There is another possibility with Louisville though. The reason Louisville became a city was because of its proximity to the Falls of the Ohio. When the river was low, this series of rapids dropped the river 26 feet over a two mile length and would be an obstacle for any ships heading west. Flatboats would be unloaded on one side and reloaded on the other. It is possible that if flatboats had come from Maysville with “bourbon” on the barrelhead, enough repetition in moving barrels might have caused an association to be made. Similar to how some brand names have become synonymous with their product line, like Kleenex, Chapstick, or Band-aids. See the word bourbon enough and you start to use it. After all, repetition is the mother of retention.

Prior to 1803 and the Louisiana Purchase, where down the Ohio would people in Louisville be shipping whiskey to?

In the 1790s the Mississippi River was off limits to American boats thanks to Secretary of State John Jay and a concession to the Spanish that allowed them exclusive access to the river.

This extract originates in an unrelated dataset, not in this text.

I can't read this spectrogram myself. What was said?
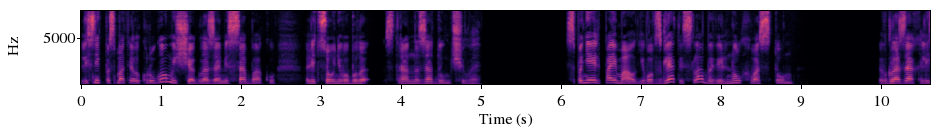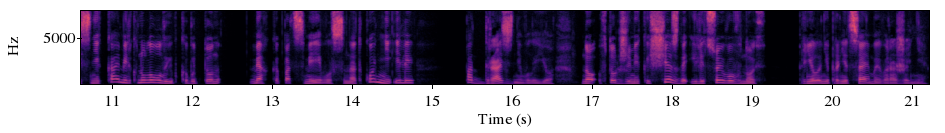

There is no major port between Louisville and the merging of the Ohio and Mississippi Rivers. So if shipments through Louisville were the reason for the name bourbon, it had to have happened in the 19th, not 18th centuries.

It could also be that there was a market in Louisville for whiskey from the other side of the state, but with so many distillers in and south of Louisville, this seems unlikely.

By 1807, Maysville had firmly established itself as Louisville’s competitor on the Kentucky side of the Ohio River and in 1811, steamboat traffic started to make its way up and down the Ohio. However, by 1814 another whiskey tax was levied by the Federal government to pay for the War of 1812, so during the years between 1814 until the tax was removed in 1817, there is a good chance Old Bourbon might want to be disguising itself, rather than promoting itself.

And that is just it. The whole first two decades of the 19th century are nothing but speculation, when it comes to Kentucky and the origins of the name bourbon whiskey.

So what is the oldest physical evidence of the word bourbon being used in association with Kentucky corn whiskey?

And what about this connection with New Orleans and Bourbon Street?

The answers will be revealed next time on Whiskey Lore.